The manner of external representation (or presentation) could affect our way of working with the internal representation (mentally) and our understanding of the information [1
], e.g. in cockpit information displays for aviation [2
], but few results on graphical external representation can be generalised [3
One problem affecting all websites is that there is no reliable, general and abstract method for predicting the effect of presentation rhetorics and modality on understanding of the information. To improve knowledge communication, we should investigate how sensitive people might be to differences in the way we construct our websites. It would be useful to conduct experiments quickly to compare different models of interpretation of information of a specific domain in particular cases. There may be certain styles of presentation or navigation that are generally demanded by users and can either hinder or support users' ability to interpret the information.
Tabular and graphical representations are common in constructing visual arguments [4
] and presenting relational data (especially quantitative data) [5
]. Visualisation of aviation accident events generally use causal trees to represent the causal relations but there are few empirical studies on both preference and perception of causality visualisation. Specifically, we investigate users' preferences for information visualisation styles and their perception of causality as required by aviation accident reporting. As the Web is one of the main channels for publishing information of aviation accidents, it is desirable to know about how people would prefer the causal relations in accident events to be presented in a website and how they perceive this causality. The user preference data are useful in the design and re-design of websites. To elicit preferences from people, we provide multiple designs for selection and study the rationale of their design decisions. Automated website synthesis saves time and effort in building websites for such designs. Few models and theories are available to address computational website design. However, if we view websites as a form of information visualisation, we can borrow some findings from automated diagram design [6
] to serve as our experiment hypotheses. Some systems for automated diagram design have incorporated text to enhance user understanding of graphical visualisation [7
]. This kind of multimodal visualisation should be applicable to website design. Expressiveness and effectiveness of graphical languages as proposed by Mackinlay [8
] have been influential to diagram visualisation models, including source information characteristics [9
], user-defined task specification [10
], and user-defined layout preferences [7
] for automated diagram design.
In general, we would like to see if people would prefer different representations to display the same information. In particular, this study aims to elicit preferences of designers (and users) about visualisation patterns, particularly the preferences for tables and trees in visualising causality information. In this case, we select trees and tables as the options for selection by users. Tree representations are commonly used to graphically represent causality in printed documents. The causal relations are normally represented by arrows or lines connecting causes and effects.
If people do prefer a representation, it would be interesting to see what rationale or criteria contribute to their preferences.
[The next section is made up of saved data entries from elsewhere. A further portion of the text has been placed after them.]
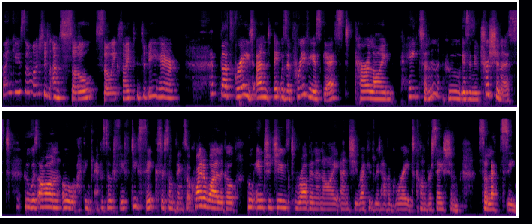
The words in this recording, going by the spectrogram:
Thank you so much, Susan. I'm so, so excited to be here. That's great. And it was a previous guest, Caroline Payton, who is a nutritionist who was on, oh, I think episode 56 or something. So quite a while ago, who introduced Robin and I, and she reckoned we'd have a great conversation. So let's see.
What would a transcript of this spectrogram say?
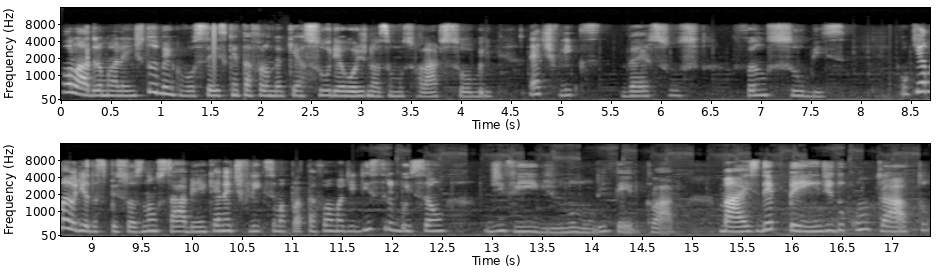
Olá, Dramalente, tudo bem com vocês? Quem tá falando aqui é a Súria. Hoje nós vamos falar sobre Netflix versus fansubs. O que a maioria das pessoas não sabem é que a Netflix é uma plataforma de distribuição de vídeo no mundo inteiro, claro, mas depende do contrato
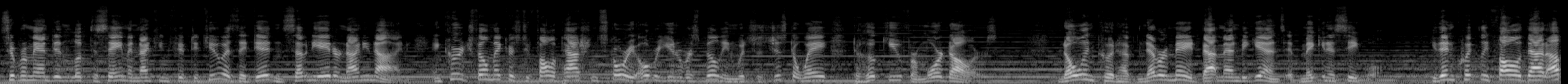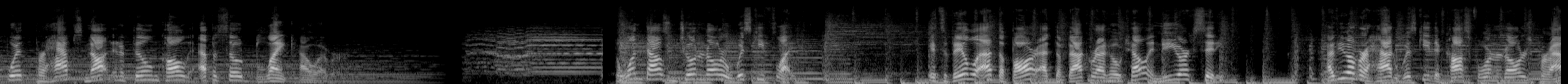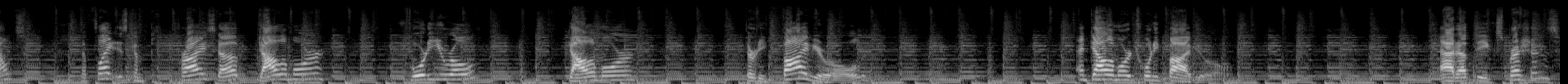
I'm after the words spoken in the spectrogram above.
Superman didn't look the same in 1952 as they did in 78 or 99. Encourage filmmakers to follow passion story over universe building, which is just a way to hook you for more dollars. Nolan could have never made Batman Begins if making a sequel. He then quickly followed that up with, perhaps not in a film called Episode Blank, however. the $1,200 Whiskey Flight. It's available at the bar at the Baccarat Hotel in New York City. Have you ever had whiskey that costs $400 per ounce? The flight is comprised of Dalmore 40 year old, Dalmore 35 year old, and Dalmore 25 year old. Add up the expressions,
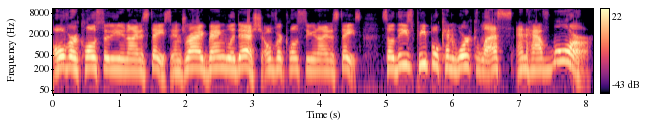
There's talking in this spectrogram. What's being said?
over close to the United States and drag Bangladesh over close to the United States. So these people can work less and have more.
We categorised common rationale/criteria mentioned in website design textbooks [11
• easy to learn: the users do not need much time and effort to understand how it works;
• more visual: the users can understand through graphical illustrations;
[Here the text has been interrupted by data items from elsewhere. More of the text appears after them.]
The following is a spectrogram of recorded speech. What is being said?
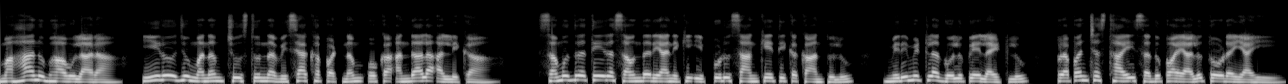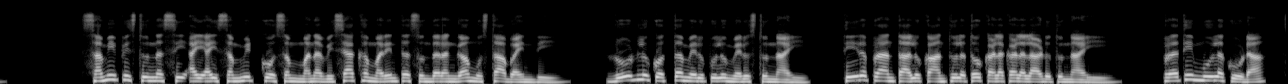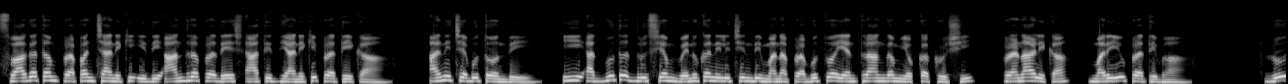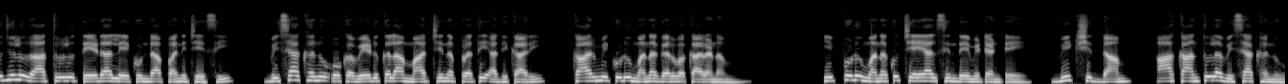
మహానుభావులారా ఈరోజు మనం చూస్తున్న విశాఖపట్నం ఒక అందాల అల్లిక. సముద్రతీర సౌందర్యానికి ఇప్పుడు సాంకేతిక కాంతులు మిరిమిట్ల గొలుపే లైట్లు ప్రపంచస్థాయి సదుపాయాలు తోడయ్యాయి. సమీపిస్తున్న సిఐఐ సమ్మిట్ కోసం మన విశాఖ మరింత సుందరంగా ముస్తాబైంది. రోడ్లు కొత్త మెరుపులు మెరుస్తున్నాయి. తీర ప్రాంతాలు కాంతులతో కళకళలాడుతున్నాయి. ప్రతి మూల కూడా స్వాగతం ప్రపంచానికి ఇది ఆంధ్రప్రదేశ్ ఆతిథ్యానికి ప్రతీక. అని చెబుతోంది. ఈ అద్భుత దృశ్యం వెనుక నిలిచింది మన ప్రభుత్వ యంత్రాంగం యొక్క కృషి ప్రణాళిక మరియు ప్రతిభ. రోజులు రాత్రులు తేడా లేకుండా పనిచేసి విశాఖను ఒక వేడుకలా మార్చిన ప్రతి అధికారి కార్మికుడు మన గర్వకారణం. ఇప్పుడు మనకు చేయాల్సిందేమిటంటే వీక్షిద్దాం ఆ కాంతుల విశాఖను.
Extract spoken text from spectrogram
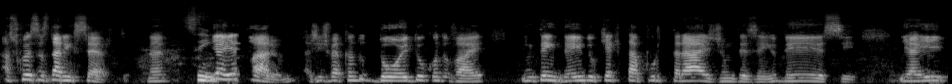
as coisas darem certo. Né? Sim. E aí, é claro, a gente vai ficando doido quando vai entendendo o que é que está por trás de um desenho desse, e aí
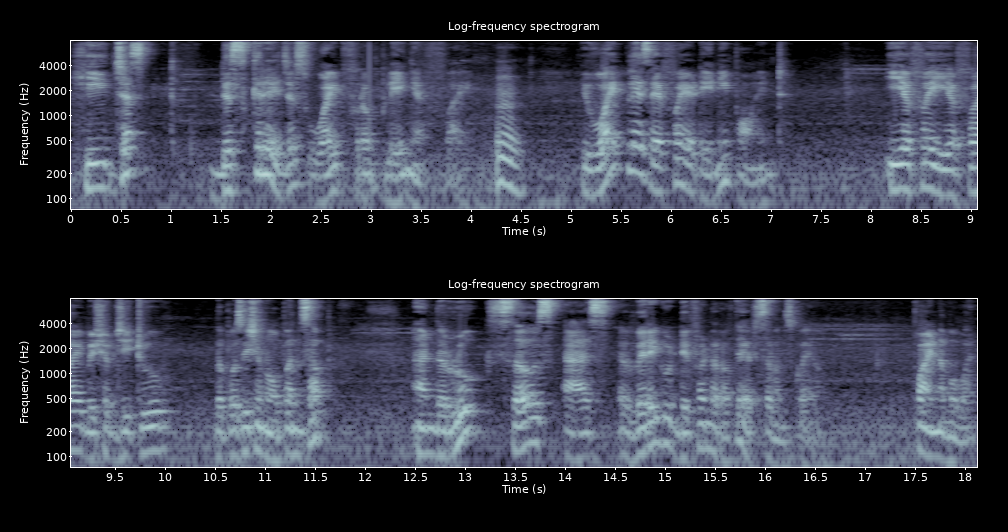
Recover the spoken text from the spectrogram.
he just discourages white from playing f5. Hmm. If white plays f5 at any point, E EF5, EF5, bishop g2, the position opens up and the rook serves as a very good defender of the f7 square. Point number one.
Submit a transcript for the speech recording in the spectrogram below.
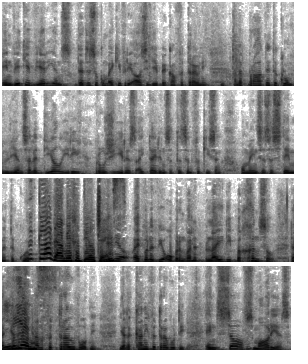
En weet jy weer eens, dit is hoekom ek nie vir die ACDP kan vertrou nie. Hulle praat net 'n klomp leuns. Hulle deel hierdie brosjures uit tydens 'n tussenverkiesing om mense se stemme te koop. Dit klaar daarmee gedeel, James. Nee, nee, ek wil dit weer opbring want dit bly die beginsel dat jy nie kan vertrou word nie. Jy kan nie vertrou word nie. En selfs Marius,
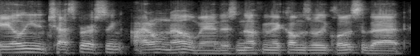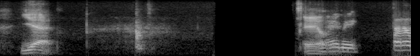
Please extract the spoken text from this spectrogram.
alien chest bursting, I don't know, man. There's nothing that comes really close to that yet. Alien. maybe. Uh, yeah. I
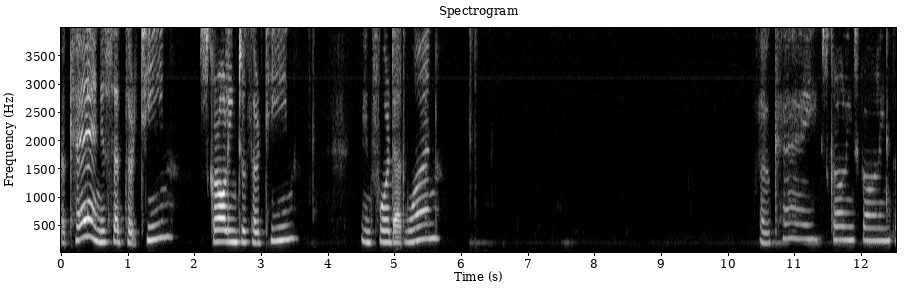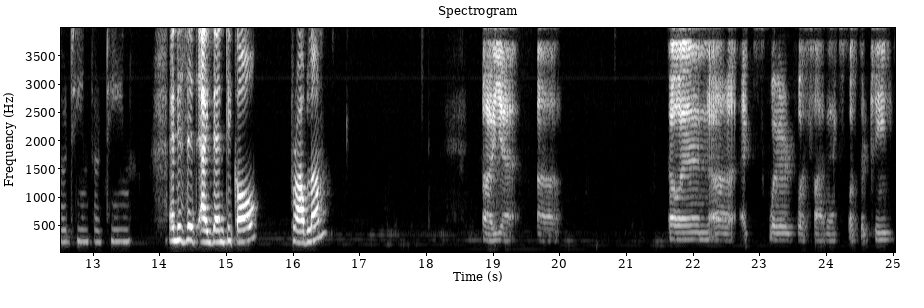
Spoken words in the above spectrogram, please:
Okay, and you said 13. Scrolling to 13 in 4.1. Okay, scrolling, scrolling, 13, 13. And is it identical problem? Uh, yeah. Uh, ln uh, x squared plus five x plus thirteen.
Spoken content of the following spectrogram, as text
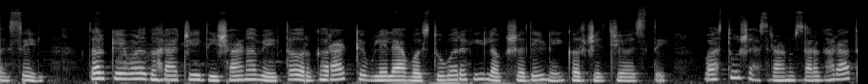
असेल तर केवळ घराची दिशा नव्हे तर घरात ठेवलेल्या वस्तूवरही लक्ष देणे गरजेचे असते. वास्तुशास्त्रानुसार घरात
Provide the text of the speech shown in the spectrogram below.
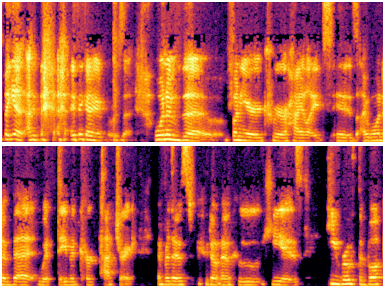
but yeah, I, I think I was one of the funnier career highlights is I won a bet with David Kirkpatrick. And for those who don't know who he is, he wrote the book,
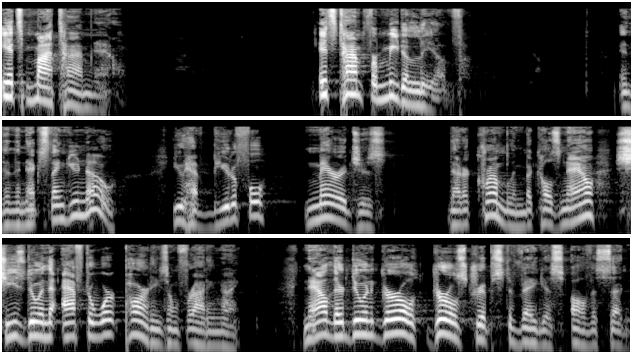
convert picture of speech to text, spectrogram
It's my time now. It's time for me to live. And then the next thing you know, you have beautiful marriages that are crumbling because now she's doing the after work parties on Friday night. Now they're doing girl, girls' trips to Vegas all of a sudden.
• more informative: the users can know more details;
• more scalable: fewer changes are needed to handle more massive information;
• more features represented: less characteristics (important information) are left out;
• more suggestive: the users can understand without much guessing; and
• more flexible: suitable for use in different situations.
As these seven rationales may not cover all possible rationales that are crucial to any particular preference, the experiment participants were asked (unprompted) for their rationale before seeing these seven rationales and then they were asked (prompted) to identify if any of these rationales were similar to their own rationales. They were also asked if any of their rationales was not covered by these seven rationales.
Software designs should reduce users' cognitive load [13
]. We hypothesise that participants prefer one design to other designs partially because the preferred design suits their cognitive abilities. If this is true, the cognitive abilities of the participants should be related to their preferences. The relationships among preferences of trees or tables, the cognitive test results of the participants, and rationale for their preferences were studied in this experiment. As it is impossible to test numerous cognitive factors in a single experiment, the participants were only tested on cognitive styles/abilities of visualisation and analogy-making, which we guessed were related to visual representations.
The main objectives of this experiment are as follows:
• To see if there is any different preference for tables or trees in representing the given information;
• To see if different preferences are based on different priority in criteria/rationale;
• To see if the preferences are related to the cognitive test results; and
• To see if the importance ratings of design criteria/rationale are related to cognitive test results.